There are many alternative banks, credit unions and building societies that have publicly stated that they are not involved with financing fossil fuel projects.  A full list of banks can be found on the Market Forces website and a ‘How to Switch Banks and Make it Count‘ guide can also be downloaded.

Superannuation and Managed Funds

There are a growing number of super funds and managed funds that offer products with either certain fossil fuel sectors screened out (e.g. brown coal, thermal coal, oil sands) or no fossil fuel exposure. Some examples include:

  • Australian Ethical Investment (Superannuation and Smaller Companies Trust)
  • Hunter Hall (Deep Green Trust)
  • Ethcial Investment Advisors (Mid-Cap Separately Managed Account)
  • Perpetual (Wholesale Ethical SRI fund)

Engagement and Advocacy – Talk before Walk

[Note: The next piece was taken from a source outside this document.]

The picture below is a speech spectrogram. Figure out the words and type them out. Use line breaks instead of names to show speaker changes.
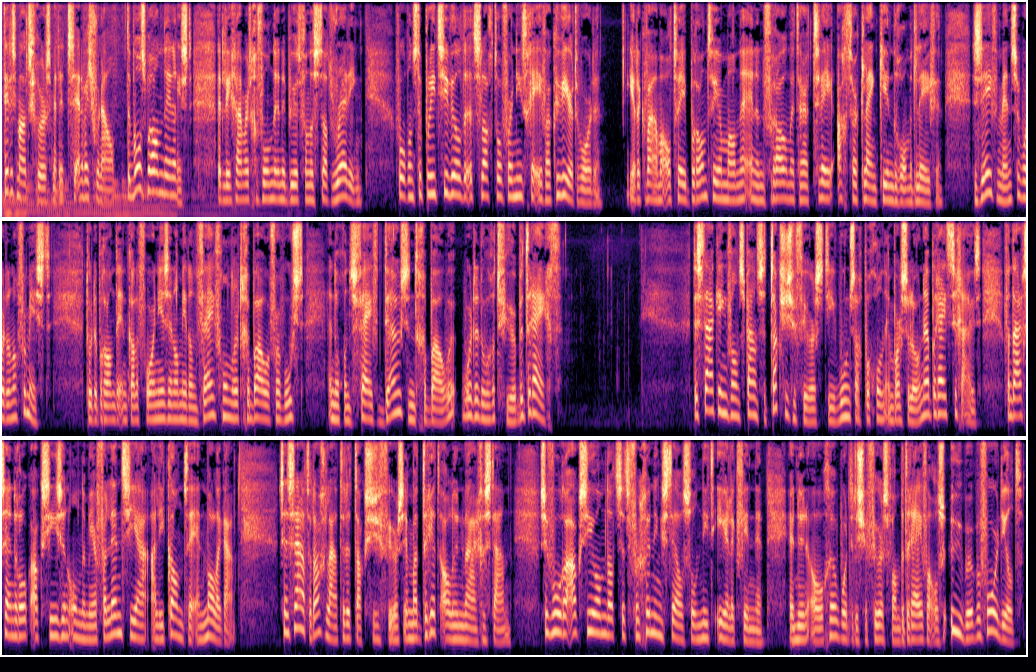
Dit is Maud Schreurs met het NWS Journaal. De bosbranden in het mist. Het lichaam werd gevonden in de buurt van de stad Reading. Volgens de politie wilde het slachtoffer niet geëvacueerd worden. Eerder kwamen al twee brandweermannen en een vrouw met haar twee achterkleinkinderen om het leven. Zeven mensen worden nog vermist. Door de branden in Californië zijn al meer dan 500 gebouwen verwoest... en nog eens 5000 gebouwen worden door het vuur bedreigd. De staking van Spaanse taxichauffeurs die woensdag begon in Barcelona breidt zich uit. Vandaag zijn er ook acties in onder meer Valencia, Alicante en Malaga. Sinds zaterdag laten de taxichauffeurs in Madrid al hun wagen staan. Ze voeren actie omdat ze het vergunningsstelsel niet eerlijk vinden. In hun ogen worden de chauffeurs van bedrijven als Uber bevoordeeld.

Going fossil free is not the only response available to concerned individuals. Rather than ‘walking’ away immediately, there are a range of avenues for first ‘talking’ with companies, banks or funds. Talking with institutions and companies will raise internal awareness of the issues, hold them to account and put pressure on them to change.

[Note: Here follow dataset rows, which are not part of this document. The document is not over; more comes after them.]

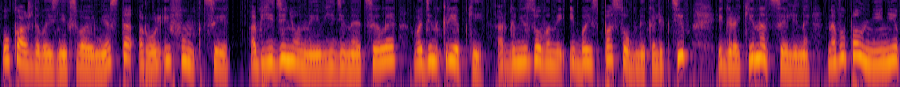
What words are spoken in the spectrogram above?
У каждого из них свое место, роль и функции. Объединенные в единое целое, в один крепкий, организованный и боеспособный коллектив, игроки нацелены на выполнение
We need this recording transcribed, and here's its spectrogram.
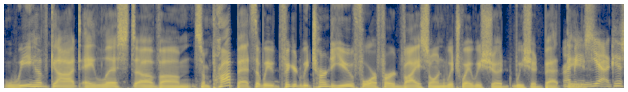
we have got a list of um, some prop bets that we figured we'd turn to you for for advice on which way we should we should bet I mean, yeah, because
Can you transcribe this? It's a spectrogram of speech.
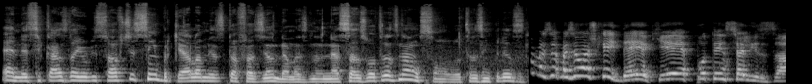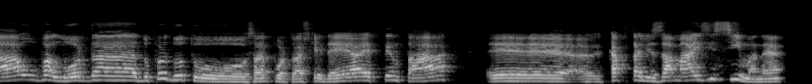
É, nesse caso da Ubisoft sim, porque ela mesma está fazendo, né? Mas nessas outras não, são outras empresas. Mas, mas eu acho que a ideia aqui é potencializar o valor da, do produto, sabe, Porto? Eu acho que a ideia é tentar é, capitalizar mais em cima, né?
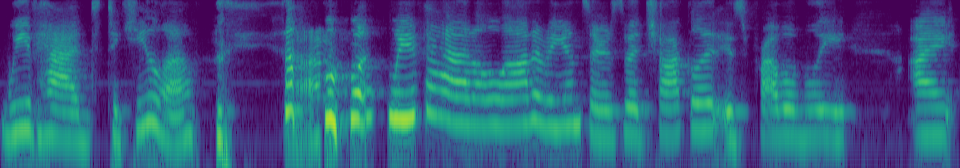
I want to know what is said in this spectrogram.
we've had tequila, we've had a lot of answers, but chocolate is probably I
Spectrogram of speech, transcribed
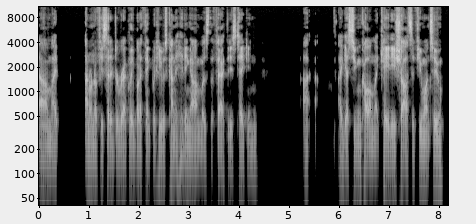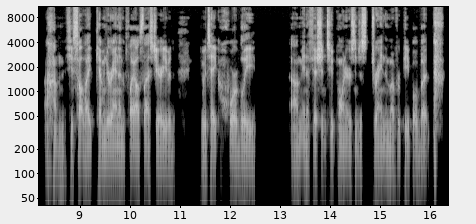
Um, I I don't know if he said it directly, but I think what he was kind of hitting on was the fact that he's taking, I, I guess you can call them like KD shots if you want to. Um, if you saw like Kevin Durant in the playoffs last year, he would he would take horribly um, inefficient two pointers and just drain them over people. But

There are a range of ways you can undertake engagement and advocacy.

  • If you bank with the big four ‘Put Your Bank on Notice‘ using the Market Forces website and switch banks if you are not happy with the response
  • Contact your superannuation fund using the Market Forces website to ask them how they are managing climate risk and consider switching funds if you are not happy with the response
  • Contact companies you hold shares with and ask them how they are responding to the challenge of climate change and the carbon bubble (all public companies will have ‘investor relations’ departments you can contact)
  • Attend annual general meetings (AGMs) of companies you hold shares with  and ask questions of the board about how they are responding to the challenge of climate change and the carbon bubble